[Data entries]
|---|
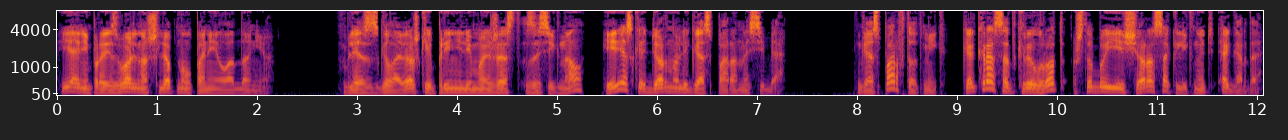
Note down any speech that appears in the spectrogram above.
я непроизвольно шлепнул по ней ладонью. Блез с головешкой приняли мой жест за сигнал и резко дернули Гаспара на себя. Гаспар в тот миг как раз открыл рот, чтобы еще раз окликнуть Эгарда.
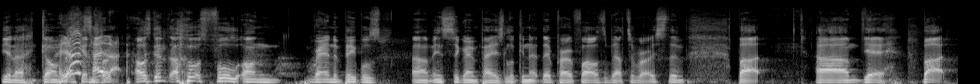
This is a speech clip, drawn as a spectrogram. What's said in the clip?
you know, going You back and say that. I was going. I was full on random people's um, Instagram page, looking at their profiles, about to roast them. But um, yeah, but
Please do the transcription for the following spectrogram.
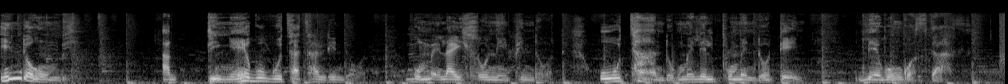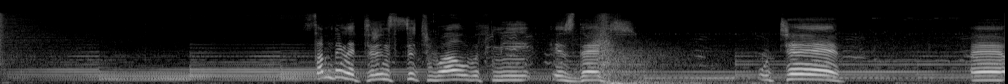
Intombi akudingeki ukuthi athande indoda kumele ayihloniphe indoda. Uthando kumele liphume endodeni le something that didn't sit well with me is that uthe eh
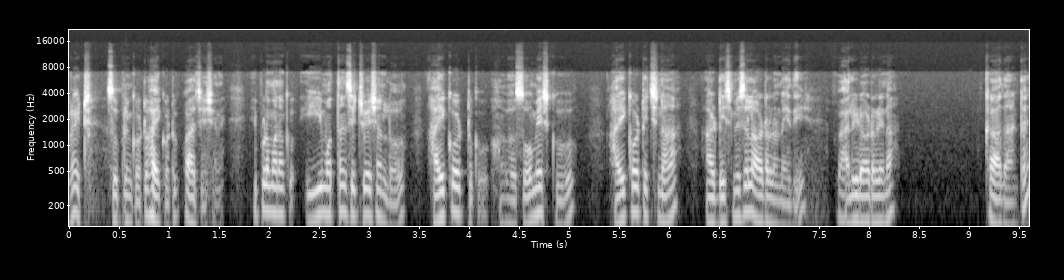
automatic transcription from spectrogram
రైట్ సుప్రీంకోర్టు హైకోర్టుకు పాస్ చేసింది. ఇప్పుడు మనకు ఈ మొత్తం సిచ్యువేషన్లో హైకోర్టుకు సోమేష్కు హైకోర్టు ఇచ్చిన ఆ డిస్మిసల్ ఆర్డర్ అనేది వ్యాలిడ్ ఆర్డర్ అయినా కాదా అంటే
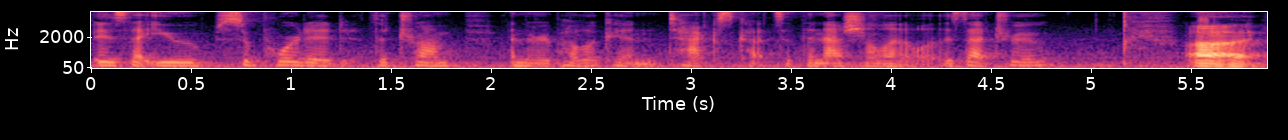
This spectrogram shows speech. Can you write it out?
is that you supported the Trump and the Republican tax cuts at the national level. Is that true? Uh,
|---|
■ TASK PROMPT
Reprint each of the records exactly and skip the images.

■ RESPONSE FOR THIS EXERCISE
Note down any speech that appears in the spectrogram above.
я непроизвольно шлепнул по ней ладонью. Блез с головешкой приняли мой жест за сигнал и резко дернули Гаспара на себя. Гаспар в тот миг как раз открыл рот, чтобы еще раз окликнуть Эгарда.
This is a speech clip, drawn as a spectrogram. What's said in the clip?
you know, going You back and say that. I was going. I was full on random people's um, Instagram page, looking at their profiles, about to roast them. But um, yeah, but
Please do the transcription for the following spectrogram.
Intombi akudingeki ukuthi athande indoda kumele ayihloniphe indoda. Uthando kumele liphume endodeni le something that didn't sit well with me is that uthe eh
automatic transcription from spectrogram
రైట్ సుప్రీంకోర్టు హైకోర్టుకు పాస్ చేసింది. ఇప్పుడు మనకు ఈ మొత్తం సిచ్యువేషన్లో హైకోర్టుకు సోమేష్కు హైకోర్టు ఇచ్చిన ఆ డిస్మిసల్ ఆర్డర్ అనేది వ్యాలిడ్ ఆర్డర్ అయినా కాదా అంటే
This spectrogram shows speech. Can you write it out?
is that you supported the Trump and the Republican tax cuts at the national level. Is that true? Uh,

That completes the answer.